THE RESULTS: After a few days – when my temper finally cooled off – I defrosted the pasta dough ball and to my surprise it was willing to be a bit more workable! I rolled it out into three separate balls. The first one I cut by hand into one-inch ribbons and threw in boiling water. The dough held together well and cooked up el dente in a few short minutes, and happily it stood up well under the traditional tomato sauce. I could imagine using this recipe with a nice cream based pasta sauce, or a simple olive oil, garlic and caper sauce as well. Yum.

I also used this dough to make ravioli (I made my own filling but there is a Smoked Duck Breast Ravioli recipe on page 130) however I found that the ravioli opened up and unleashed the filling once I placed them in the boiling water – even though I followed directions and pressed down and even tamped the edges with a fork. I will use this pasta recipe again as it did taste good, but I probably won’t use it for ravioli unless I buy a pasta machine that can enclose the ravioli pockets with a bit more force than I could do by hand.

Warm Rice Salad

RATING: 5 out of 5 (a bowl full of my favourite things!)

THE TEST: There is something undeniably satisfying about eating a salad in the winter months that is not comprised just of leafy lettuce. This recipe is full of hearty ingredients, including red rice, seeds, artichokes, avocados, wild mushrooms and tomatoes – all of my favorite things in one big bowl!

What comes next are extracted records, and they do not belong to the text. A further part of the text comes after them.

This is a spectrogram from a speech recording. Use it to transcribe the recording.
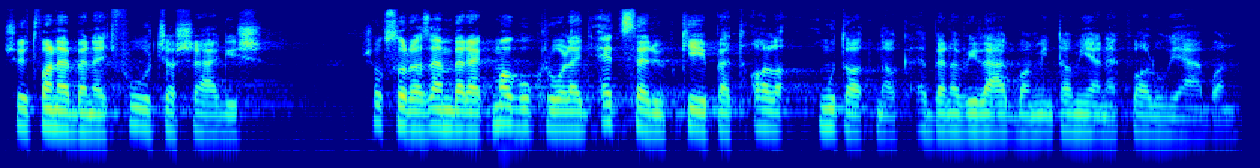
Sőt, van ebben egy furcsaság is. Sokszor az emberek magukról egy egyszerűbb képet mutatnak ebben a világban, mint amilyenek valójában.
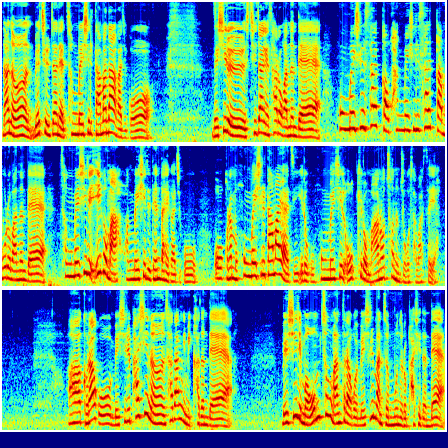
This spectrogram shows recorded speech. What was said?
나는 며칠 전에 청매실 담아 놔 가지고 매실을 시장에 사러 갔는데 홍매실 살까 황매실 살까 물어봤는데 청매실이 익으마 황매실이 된다 해가지고 어 그러면 홍매실 담아야지 이러고 홍매실 5kg 15,000원 주고 사왔어요. 아 그러고 매실 파시는 사장님이 가던데 매실이 뭐 엄청 많더라고요. 매실만 전문으로 파시던데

THE RESULTS: This salad is a great example of what I love about the recipes that Shauna has to offer in this book and on her blog; a rice salad re-invented. The flavors are warm, nutty, and savory, with a bit of tang from the wine vinegar & Dijon mustard dressing (she calls for champagne vinegar, but I just used regular wine vinegar). The recipe also calls for fresh artichokes but canned artichokes hearts (or bottoms) cut up in cubes work just as well. This recipe was so easy to throw together, and is a filling option to take for lunch or eat as a simple dinner served on its own or with barbecued chicken breasts. It would also pair perfectly with the Black Cod in Black Rice Flour recipe on page 215.